The committee concluded, based on a statement from an anonymous Team Sky whistleblower, that he may have used the drug on nine occasions over the course of four years, and that it was being used not purely on medical grounds but also to enhance his performance.
Redgrave, who was among the first to congratulate Wiggins when the cyclist claimed the fifth Olympic title of his career at Rio in 2016, insisted that the committee was wrong to try and hold the rider and his team to account when they were operating within the rules.
"To me, it's black and white,” he said. “It's either a positive drug test and you are cheating or you're not cheating and everything's okay.
Redgrave, who retired after the 2000 Olympics in Sydney, compared it with his own experience – although the World Anti-Doping Code, which governs the use of TUEs, only came into use in its original form ahead of the Athens Games four years later.
"I'm a diabetic, and the last three years of my international career I needed insulin,” Redgrave explained. “Without it I wouldn't have been able to compete.
“You take what you need to and it's down to the rule makers to decide is that a banned drug or not – do you need a TUE to get that?
Referring to Wiggins, he said: "In 2012 when he won the Tour de France then a few weeks later was competing in the Olympics, there didn't seem to be a problem with what he was doing, he passed all the drug tests at that stage."
[Editor’s note: the London 2012 Olympic road race was on the Saturday after the Tour finished and the time trial, won by Wiggins, four days later]
Redgrave said to Collins: "You should be questioning the rules of the World Anti-Doping Agency [WADA], of UK Anti-Doping [UKAD], and all the agencies and not pinpointing an individual.
"If the system's wrong, we change the system. If this drug shouldn't be used for the treatment that it is and if it has enhancing properties, get it on to the banned list, it's as simple as that.
"People keep saying Team Sky haven't done anything wrong but have stepped over the ethical line but if they've got all the right paper to prove they haven't done anything wrong then the system's wrong.
"If there is this grey area which has been introduced recently over the ethics of it - it's legal or it's not, simple as that – take away the grey area."
Collins insisted that the focus of the committee’s report was on the regime under which Wiggins was able to take the drug.
He said: "We're not saying he's broken the rules, he's operating within the rules – we are questioning those rules.
"Why don't we tighten the rules to get rid of these ethical grey areas?”

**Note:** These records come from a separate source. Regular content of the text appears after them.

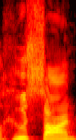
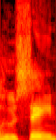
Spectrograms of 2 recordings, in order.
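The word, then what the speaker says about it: Husain: So, here is Mark Carney himself on the show produced by Bloomberg called the Michelle Husan Show, the Michelle Hussein show. Sorry, I mis I mispronounced it uh intentionally.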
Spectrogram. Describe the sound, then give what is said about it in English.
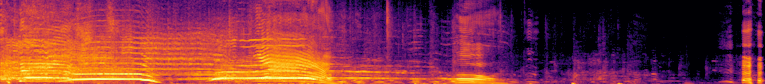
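Several voices hoot together in long, wavering pitched calls, imitating owls. The calls end in falling glides, followed by scattered short vocal bursts and chuckles. “I really appreciated the hooting.”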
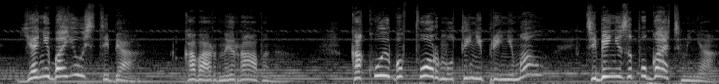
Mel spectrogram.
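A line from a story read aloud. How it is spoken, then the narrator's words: Shouting. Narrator (Russian): А Сита крикнула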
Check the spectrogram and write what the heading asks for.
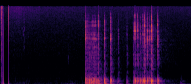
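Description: Handling noise on a podium's gooseneck microphone: a sharp click at the start, then about a second of loud bumps and rubbing as the microphone is adjusted.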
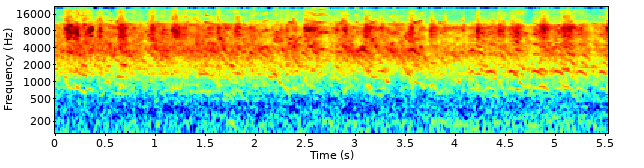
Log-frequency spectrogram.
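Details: Parrots chirping en masse, a steady stream of overlapping high twitters and rising squeaks forming a constant bright chatter.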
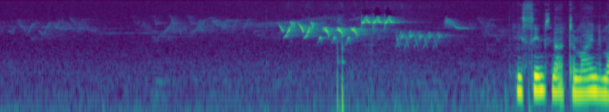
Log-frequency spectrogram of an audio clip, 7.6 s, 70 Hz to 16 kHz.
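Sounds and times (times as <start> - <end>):
Lincoln's sparrow singing a bubbling warble: 0.0 - 7.5
speech: 6.5 - 7.6.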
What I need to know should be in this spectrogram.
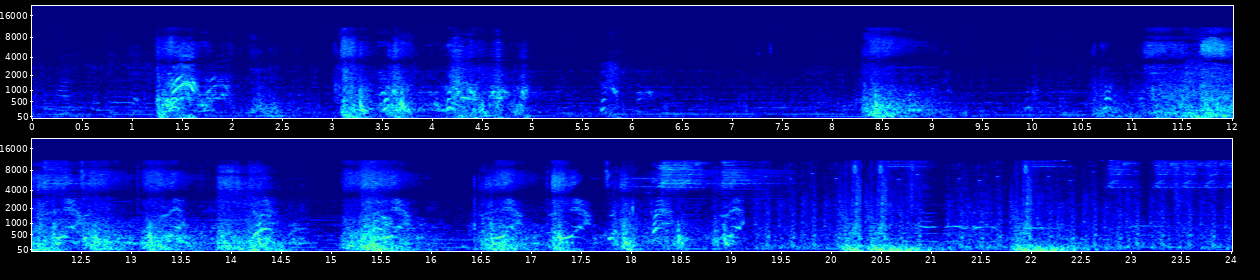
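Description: Game sword strikes and magic blasts crash and whoosh.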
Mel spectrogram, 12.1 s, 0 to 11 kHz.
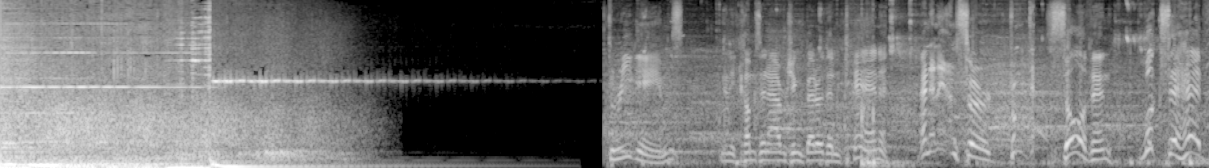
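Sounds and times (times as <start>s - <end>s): deep boom hits: 0.0s - 3.6s.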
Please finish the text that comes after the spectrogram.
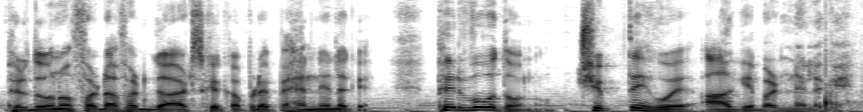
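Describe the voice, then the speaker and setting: A man's voice: medium pitch, very animated, fairly quick. A man narrating a scripted story in a dramatic audio series style. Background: background music.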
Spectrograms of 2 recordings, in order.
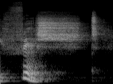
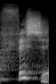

Both Wiggins and Team SKy strongly deny the allegations contained in the report. But after its publication, UCI president David Lappartient called on the independent Cycling Anti-Doping Foundation set up by the governing body to investigate Team Sky and Wiggins.
"I was interested to hear the president of the UCI saying they may look into it further,” Collins added.
“If any further action is to be taken, it should be taken by people within the sport," he told the programme.”
Both Redgrave and Collins agreed that the way Olympic sports are funded nowadays in the UK, based on medal targets, may also play a role.
"Depending on how you do at the Olympics depends on how much you are likely to get for the next four-year cycle,” Redgrave said.
“So this plays a slight part in it because if you perform badly at the Olympics your funding will get cut, then you will be struggling to stay on the podium and win medals.
"That has to be looked at. Is there too much pressure of paying all those people? All the coaches are professional, all the support staff are professional."
Collins said that the funding model meant that UK Sport was under a duty to ensure that rules – and ethical considerations – were adhered to, including in relation to drugs an athlete can take on medical grounds but which may also enhance performance.
"Let's get rid of the ambiguity,” he said. “But there have to be proper rules in place to check what athletes are taking and why."
Simon joined road.cc as news editor in 2009 and is now the site’s community editor, acting as a link between the team producing the content and our readers. A law and languages graduate, published translator and former retail analyst, he has reported on issues as diverse as cycling-related court cases, anti-doping investigations, the latest developments in the bike industry and the sport’s biggest races. Now back in London full-time after 15 years living in Oxford and Cambridge, he loves cycling along the Thames but misses having his former riding buddy, Elodie the miniature schnauzer, in the basket in front of him.